▶ **Work to be completed**:
The exact lines from the start of the material below through the line holding "Captioner's note: audience claps and cheers" are the answer; return those, pictures excluded.

▶ **Dataset records**:
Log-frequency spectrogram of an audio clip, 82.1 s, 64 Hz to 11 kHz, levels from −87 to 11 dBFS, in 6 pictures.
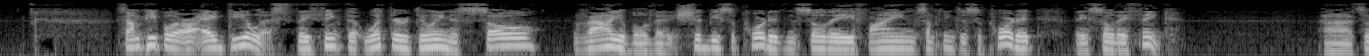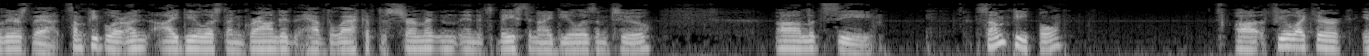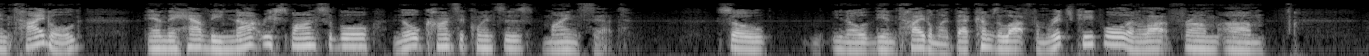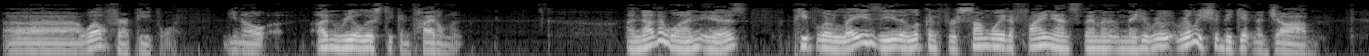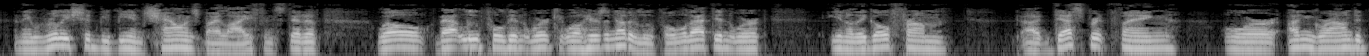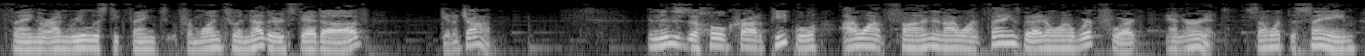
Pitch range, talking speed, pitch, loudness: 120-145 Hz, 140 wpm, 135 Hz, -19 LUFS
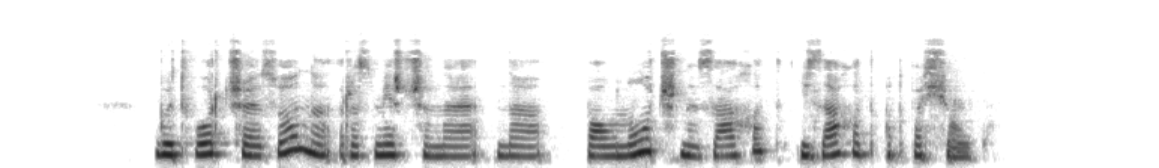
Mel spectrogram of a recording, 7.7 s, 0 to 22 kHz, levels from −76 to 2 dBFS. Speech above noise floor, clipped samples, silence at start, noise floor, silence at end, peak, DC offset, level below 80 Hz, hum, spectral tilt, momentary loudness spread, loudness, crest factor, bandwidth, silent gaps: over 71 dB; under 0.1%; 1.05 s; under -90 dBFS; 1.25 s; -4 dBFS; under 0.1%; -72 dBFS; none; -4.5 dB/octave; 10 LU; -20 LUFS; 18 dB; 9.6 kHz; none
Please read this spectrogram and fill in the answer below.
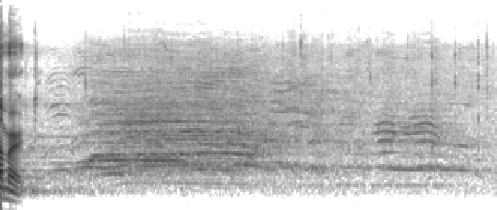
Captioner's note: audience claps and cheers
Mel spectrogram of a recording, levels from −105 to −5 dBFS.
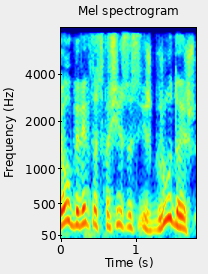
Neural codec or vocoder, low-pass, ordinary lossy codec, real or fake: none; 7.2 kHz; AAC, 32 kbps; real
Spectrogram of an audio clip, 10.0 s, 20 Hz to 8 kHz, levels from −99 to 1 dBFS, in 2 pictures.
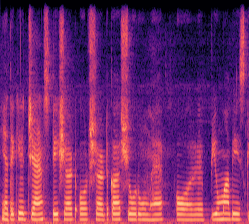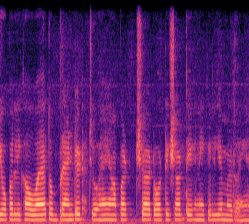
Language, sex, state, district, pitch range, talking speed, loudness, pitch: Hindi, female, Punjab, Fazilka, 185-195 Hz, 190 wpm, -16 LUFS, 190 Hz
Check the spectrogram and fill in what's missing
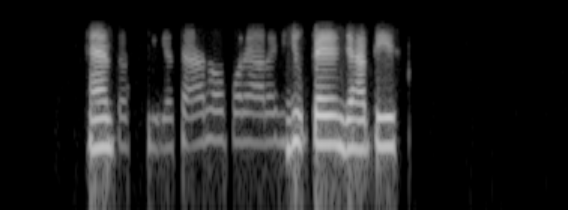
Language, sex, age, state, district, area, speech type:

▶ **Your response**:
Log-frequency spectrogram of an audio clip, 82.1 s, 64 Hz to 11 kHz, levels from −87 to 11 dBFS, in 6 pictures.
Pitch range, talking speed, pitch, loudness: 120-145 Hz, 140 wpm, 135 Hz, -19 LUFS
Mel spectrogram of a recording, 7.7 s, 0 to 22 kHz, levels from −76 to 2 dBFS. Speech above noise floor, clipped samples, silence at start, noise floor, silence at end, peak, DC offset, level below 80 Hz, hum, spectral tilt, momentary loudness spread, loudness, crest factor, bandwidth, silent gaps: over 71 dB; under 0.1%; 1.05 s; under -90 dBFS; 1.25 s; -4 dBFS; under 0.1%; -72 dBFS; none; -4.5 dB/octave; 10 LU; -20 LUFS; 18 dB; 9.6 kHz; none
Please read this spectrogram and fill in the answer below.
Captioner's note: audience claps and cheers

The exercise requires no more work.